(Dataset entries)
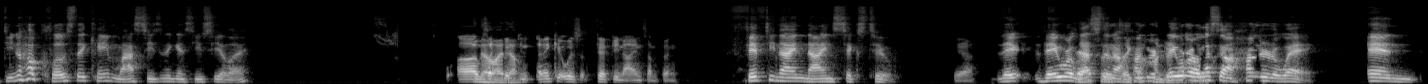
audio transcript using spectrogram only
Do you know how close they came last season against ucla Uh, it was No, like I 50 I think it was fifty nine something. 59962 Yeah. they they were Yeah, less so than it's like 100 100 they were less than 100 away. And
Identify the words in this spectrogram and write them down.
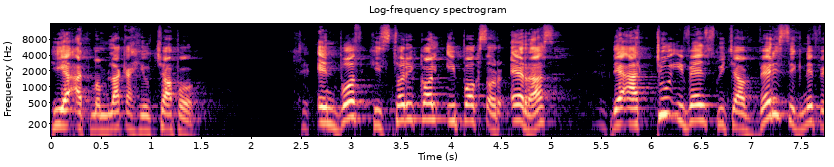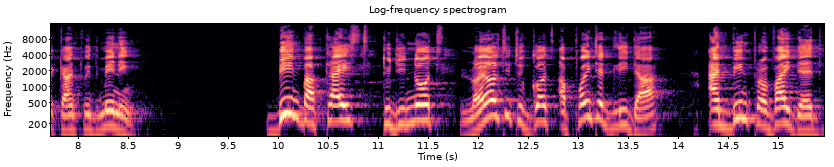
here at Mamlaka Hill Chapel. In both historical epochs or eras, there are two events which are very significant with meaning. Being baptized to denote loyalty to God's appointed leader and being provided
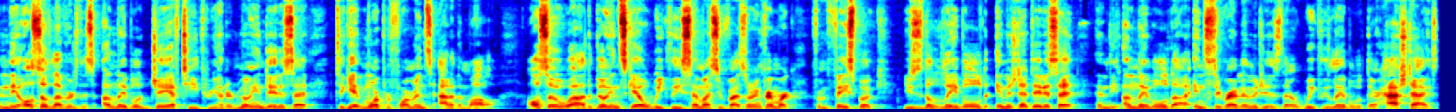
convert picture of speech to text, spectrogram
and they also leverage this unlabeled JFT 300 million dataset to get more performance out of the model. Also, uh, the billion scale weakly semi supervised learning framework from Facebook uses the labeled ImageNet dataset and the unlabeled uh, Instagram images that are weakly labeled with their hashtags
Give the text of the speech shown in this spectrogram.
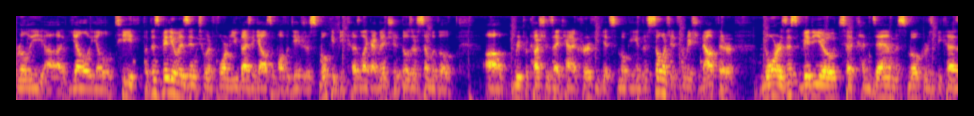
really uh, yellow, yellow teeth. But this video isn't to inform you guys and gals about the dangers of smoking because like I mentioned, those are some of the uh, repercussions that can occur if you get smoking. And there's so much information out there. Nor is this video to condemn smokers because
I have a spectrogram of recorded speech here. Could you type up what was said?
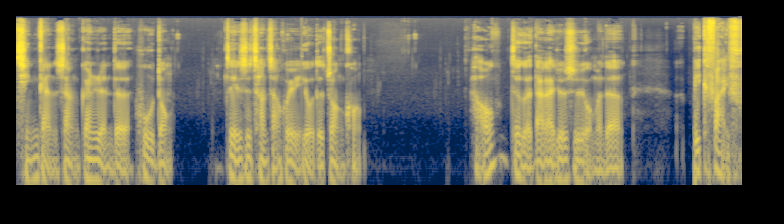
情感上跟人的互动，这也是常常会有的状况。好，这个大概就是我们的 Big Five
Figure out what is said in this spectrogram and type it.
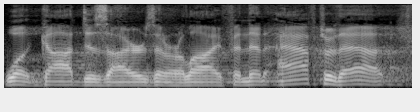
what God desires in our life. And then after that,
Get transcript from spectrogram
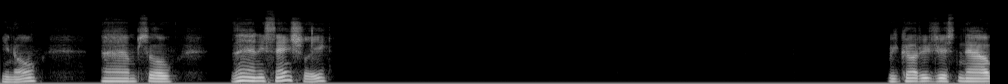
you know. Um, so then essentially we got to just now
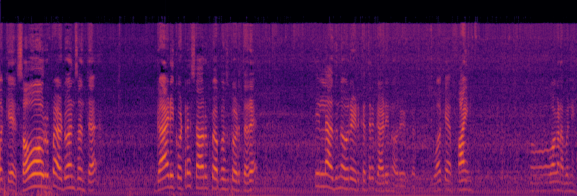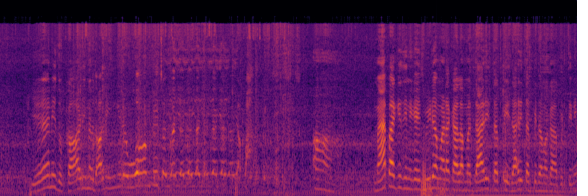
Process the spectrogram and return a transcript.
ಓಕೆ ಸಾವಿರ ರೂಪಾಯಿ ಅಡ್ವಾನ್ಸ್ ಅಂತೆ. ಗಾಡಿ ಕೊಟ್ಟರೆ ಸಾವಿರ ರೂಪಾಯಿ ವಾಪಸ್ ಕೊಡ್ತಾರೆ. ಇಲ್ಲ, ಅದನ್ನು ಅವರೇ ಇಟ್ಕೊತಾರೆ ಗಾಡಿನೂ ಅವರೇ ಹಿಡ್ಕೊತಾರೆ. ಓಕೆ ಫೈನ್ ಹೋಗೋಣ, ಬನ್ನಿ. ಏನಿದು ಕಾಡಿನ ದಾರಿ ಹಿಂಗಿದೆ? ಓಮ್ ಬೀಚ್ ಅಯ್ಯಪ್ಪ ಮ್ಯಾಪ್ ಹಾಕಿದ್ದೀನಿ ಗೈಸ್ ವೀಡಿಯೋ ಮಾಡೋಕ್ಕಾಗಲ್ಲ, ಮತ್ತು ದಾರಿ ತಪ್ಪಿ, ದಾರಿ ತಪ್ಪಿದ ಮಗ ಆಗ್ಬಿಡ್ತೀನಿ.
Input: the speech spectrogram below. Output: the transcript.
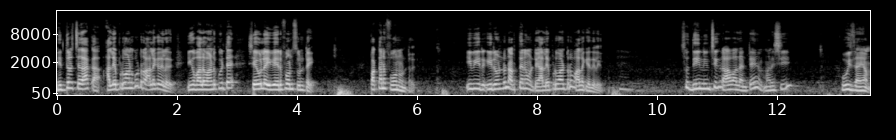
నిద్ర వచ్చేదాకా వాళ్ళు ఎప్పుడు అనుకుంటారు వాళ్ళకే తెలియదు. ఇంకా వాళ్ళు అనుకుంటే చెవులో ఇవి ఇయర్ ఫోన్స్ ఉంటాయి. పక్కన ఫోన్ ఉంటుంది. ఇవి ఈ రెండు నడుతూనే ఉంటాయి. వాళ్ళు ఎప్పుడు అంటారో వాళ్ళకే తెలియదు. సో దీని నుంచి రావాలంటే మనిషి హూ ఇస్ ఐఎమ్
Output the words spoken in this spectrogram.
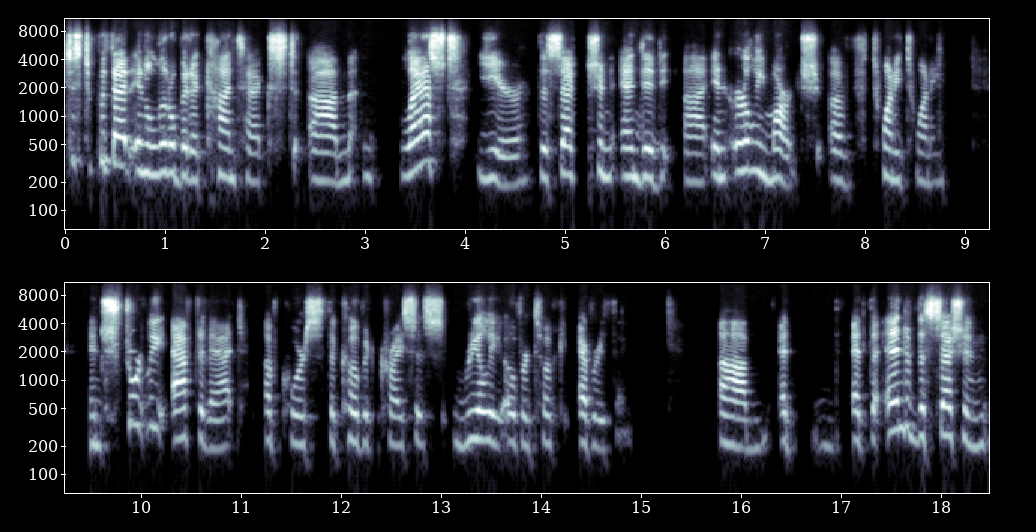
just to put that in a little bit of context, um, last year the session ended uh, in early March of 2020. And shortly after that, of course, the COVID crisis really overtook everything. um, at, at the end of the session,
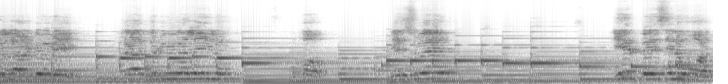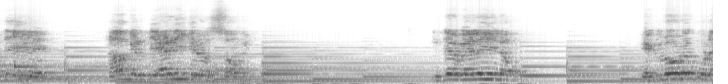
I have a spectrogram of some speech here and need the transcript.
அன்புள்ள ஆண்டவரே ராத்திரி வேலையிலும் அப்போ இயேசுவே நீர் பேசின வார்த்தைகளே நாங்கள் தியானிக்கிறோம் சுவாமி. இந்த வேலையிலும் எங்களோட கூட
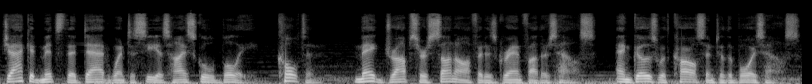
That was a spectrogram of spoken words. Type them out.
Jack admits that dad went to see his high school bully, Colton. Meg drops her son off at his grandfather's house, and goes with Carlson to the boy's house.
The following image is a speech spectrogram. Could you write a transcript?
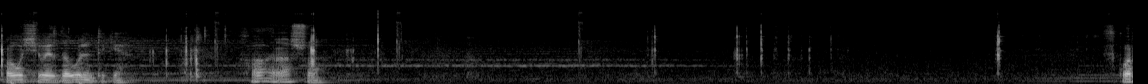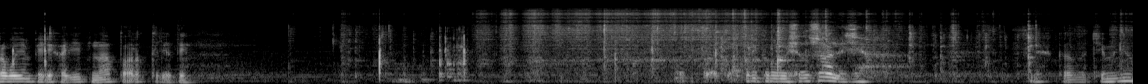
получилось довольно-таки хорошо. Скоро будем переходить на портреты. прикрою сейчас жалюзи. Слегка затемню.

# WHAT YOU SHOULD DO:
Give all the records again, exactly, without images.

# OUTPUT OF THE TASK:
audio transcript using spectrogram only
Do you know how close they came last season against ucla Uh, it was No, like I 50 I think it was fifty nine something. 59962 Yeah. they they were Yeah, less so than it's like 100 100 they were less than 100 away. And
Identify the words in this spectrogram and write them down.
here at Mamlaka Hill Chapel. In both historical epochs or eras, there are two events which are very significant with meaning. Being baptized to denote loyalty to God's appointed leader and being provided
convert picture of speech to text, spectrogram
and they also leverage this unlabeled JFT 300 million dataset to get more performance out of the model. Also, uh, the billion scale weakly semi supervised learning framework from Facebook uses the labeled ImageNet dataset and the unlabeled uh, Instagram images that are weakly labeled with their hashtags
Give the text of the speech shown in this spectrogram.
really uh, yellow, yellow teeth. But this video isn't to inform you guys and gals about the dangers of smoking because like I mentioned, those are some of the uh, repercussions that can occur if you get smoking. And there's so much information out there. Nor is this video to condemn smokers because
I have a spectrogram of recorded speech here. Could you type up what was said?
情感上跟人的互动，这也是常常会有的状况。好，这个大概就是我们的 Big Five
Figure out what is said in this spectrogram and type it.
what God desires in our life. And then after that,
Get transcript from spectrogram
you know. Um, so then essentially we got to just now
Process the spectrogram and return a transcript.
ಓಕೆ ಸಾವಿರ ರೂಪಾಯಿ ಅಡ್ವಾನ್ಸ್ ಅಂತೆ. ಗಾಡಿ ಕೊಟ್ಟರೆ ಸಾವಿರ ರೂಪಾಯಿ ವಾಪಸ್ ಕೊಡ್ತಾರೆ. ಇಲ್ಲ, ಅದನ್ನು ಅವರೇ ಇಟ್ಕೊತಾರೆ ಗಾಡಿನೂ ಅವರೇ ಹಿಡ್ಕೊತಾರೆ. ಓಕೆ ಫೈನ್ ಹೋಗೋಣ, ಬನ್ನಿ. ಏನಿದು ಕಾಡಿನ ದಾರಿ ಹಿಂಗಿದೆ? ಓಮ್ ಬೀಚ್ ಅಯ್ಯಪ್ಪ ಮ್ಯಾಪ್ ಹಾಕಿದ್ದೀನಿ ಗೈಸ್ ವೀಡಿಯೋ ಮಾಡೋಕ್ಕಾಗಲ್ಲ, ಮತ್ತು ದಾರಿ ತಪ್ಪಿ, ದಾರಿ ತಪ್ಪಿದ ಮಗ ಆಗ್ಬಿಡ್ತೀನಿ.
Input: the speech spectrogram below. Output: the transcript.
నిద్ర వచ్చేదాకా వాళ్ళు ఎప్పుడు అనుకుంటారు వాళ్ళకే తెలియదు. ఇంకా వాళ్ళు అనుకుంటే చెవులో ఇవి ఇయర్ ఫోన్స్ ఉంటాయి. పక్కన ఫోన్ ఉంటుంది. ఇవి ఈ రెండు నడుతూనే ఉంటాయి. వాళ్ళు ఎప్పుడు అంటారో వాళ్ళకే తెలియదు. సో దీని నుంచి రావాలంటే మనిషి హూ ఇస్ ఐఎమ్
Output the words spoken in this spectrogram.
just to put that in a little bit of context, um, last year the session ended uh, in early March of 2020. And shortly after that, of course, the COVID crisis really overtook everything. um, at, at the end of the session,
I have a spectrogram of some speech here and need the transcript.
அன்புள்ள ஆண்டவரே ராத்திரி வேலையிலும் அப்போ இயேசுவே நீர் பேசின வார்த்தைகளே நாங்கள் தியானிக்கிறோம் சுவாமி. இந்த வேலையிலும் எங்களோட கூட
That was a spectrogram of spoken words. Type them out.
Jack admits that dad went to see his high school bully, Colton. Meg drops her son off at his grandfather's house, and goes with Carlson to the boy's house.
The following image is a speech spectrogram. Could you write a transcript?
получилось довольно-таки хорошо. Скоро будем переходить на портреты. прикрою сейчас жалюзи. Слегка затемню.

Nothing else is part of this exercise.